The Raymond Davis episode, Wikileaks revelations of Pakistan’s rulers’ doublespeak on US drone attacks, and now the Osama episode have created some ferment in Pakistani society about the nexus between the Pakistani ruling class, military establishment, terrorism and US imperialism.
The Pakistani rulers and military as well as the US are wary of possible reverberations of the ‘Arab spring’ in Pakistan. Whether Pakistan will indeed witness some version of an ‘Arab spring’ remains to be seen, but it must be stressed that only a democratic and anti-imperialist awakening of the people can be an effective answer to both imperialism and terrorism (which, after all, is nothing but an imperialist ploy gone berserk).
In India, we are witnessing some hawkish clamour to use the US’ Osama operation as a precedent for unilateral action to hunt down the masterminds of 26/11 inside Pakistan. The Indian Army and Air Force Chiefs have indulged in irresponsible statements about India’s preparedness for a similar operation against terrorists in Pakistan. Instead of indulging in such misplaced jingoism, India should re-examine its own relationship with the US in the light of the US treatment of Pakistan.
The Osama operation, like the Raymond Davis episode, has underscored the sheer contempt the US has for the sovereignty and independence of its so-called allies and partners. All US ‘partners’ including new members of the club like India should be warned. Terrorism and imperialism pose similar threats to both Pakistan and India.
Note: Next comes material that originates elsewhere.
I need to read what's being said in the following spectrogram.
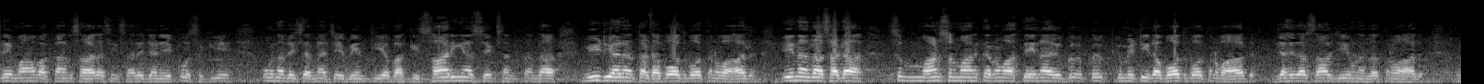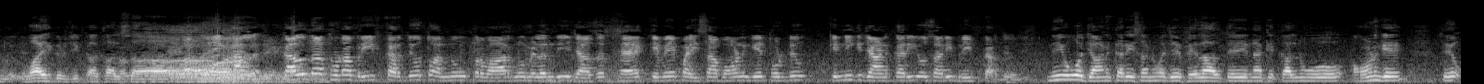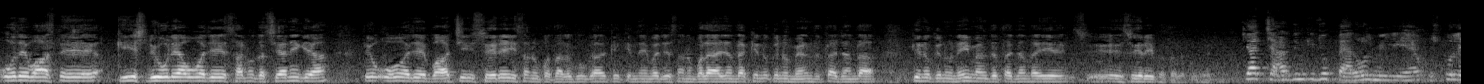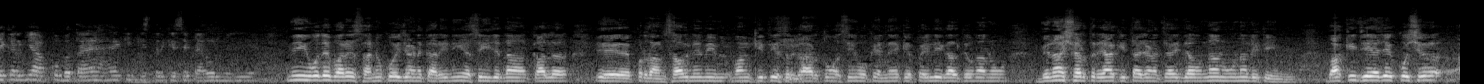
ਦੇ ਮਾਂ ਵਾਕਾਂ ਅਨੁਸਾਰ ਅਸੀਂ ਸਾਰੇ ਜਣੇ ਇੱਕ ਹੋ ਸਕੀਏ। ਉਹਨਾਂ ਦੇ ਚਰਨਾਂ 'ਚ ਇਹ ਬੇਨਤੀ ਹੈ ਬਾਕੀ ਸਾਰੀਆਂ ਸਿੱਖ ਸੰਗਤਾਂ ਦਾ ਮੀਡੀਆ ਦਾ ਤੁਹਾਡਾ ਬਹੁਤ ਬਹੁਤ ਧੰਨਵਾਦ। ਇਹਨਾਂ ਦਾ ਸਾਡਾ ਸਨਮਾਨ ਸਨਮਾਨ ਕਰਨ ਵਾਸਤੇ ਇਹਨਾਂ ਕਮੇਟੀ ਦਾ ਬਹੁਤ ਬਹੁਤ ਧੰਨਵਾਦ। ਜਥੇਦਾਰ ਸਾਹਿਬ ਜੀ ਉਹਨਾਂ ਦਾ ਧੰਨਵਾਦ। ਵਾਹਿਗੁਰੂ ਜੀ ਕਾ ਖਾਲਸਾ। ਕੱਲ ਕੱਲ ਦਾ ਥੋੜਾ ਬਰੀਫ ਕਰ ਦਿਓ ਤੁਹਾਨੂੰ ਪਰਿਵਾਰ ਨੂੰ ਮਿਲਣ ਦੀ ਇਜਾਜ਼ਤ ਹੈ। ਕਿਵੇਂ ਭਾਈ ਸਾਹਿਬ ਆਉਣਗੇ ਤੁਹਾਡੇ ਕਿੰਨੀ ਕੁ ਜਾਣਕਾਰੀ ਉਹ ਸਾਰੀ ਬਰੀਫ ਕਰ ਦਿਓ ਜੀ। ਨਹੀਂ ਉਹ ਜਾਣਕਾਰੀ ਸਾਨੂੰ ਅਜੇ ਫਿਲਹਾਲ ਤੇ ਇਹਨਾਂ ਕਿ ਕੱਲ ਨੂੰ ਉਹ ਆਉਣਗੇ। ਤੇ ਉਹਦੇ ਵਾਸਤੇ ਕੀ ਸ਼ਡਿਊਲ ਆ, ਉਹ ਅਜੇ ਸਾਨੂੰ ਦੱਸਿਆ ਨਹੀਂ ਗਿਆ। ਤੇ ਉਹ ਅਜੇ ਬਾਅਦ ਚ ਹੀ ਸਵੇਰੇ ਹੀ ਸਾਨੂੰ ਪਤਾ ਲੱਗੂਗਾ ਕਿ ਕਿੰਨੇ ਵਜੇ ਸਾਨੂੰ ਬੁਲਾਇਆ ਜਾਂਦਾ ਕਿਹਨੂੰ ਕਿਹਨੂੰ ਮਿਲਣ ਦਿੱਤਾ ਜਾਂਦਾ ਕਿਹਨੂੰ ਕਿਹਨੂੰ ਨਹੀਂ ਮਿਲਣ ਦਿੱਤਾ ਜਾਂਦਾ, ਇਹ ਸ- ਇਹ ਸਵੇਰੇ ਹੀ ਪਤਾ ਲੱਗੂਗਾ क्या चार दिन की जो पैरोल मिली है उसको लेकर भी आपको बताया है कि किस तरीके से पैरोल मिली है ਨਹੀਂ ਉਹਦੇ ਬਾਰੇ ਸਾਨੂੰ ਕੋਈ ਜਾਣਕਾਰੀ ਨਹੀਂ ਅਸੀਂ ਜਿੱਦਾਂ ਕੱਲ ਪ੍ਰਧਾਨ ਸਾਹਿਬ ਨੇ ਵੀ ਮੰਗ ਕੀਤੀ ਸਰਕਾਰ ਤੋਂ ਅਸੀਂ ਉਹ ਕਹਿੰਦੇ ਕਿ ਪਹਿਲੀ ਗੱਲ ਤੇ ਉਹਨਾਂ ਨੂੰ ਬਿਨਾਂ ਸ਼ਰਤ ਰਿਹਾ ਕੀਤਾ ਜਾਣਾ ਚਾਹੀਦਾ ਉਹਨਾਂ ਨੂੰ ਉਹਨਾਂ ਦੀ ਟੀਮ ਨੂੰ ਬਾਕੀ ਜੇ ਅਜੇ ਕੁਝ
With the increased US presence in South Asia, with its accompanying spiral of terrorism, people of both countries need to recognise the need to come closer to tackle these twin challenges of terrorism and imperialism effectively.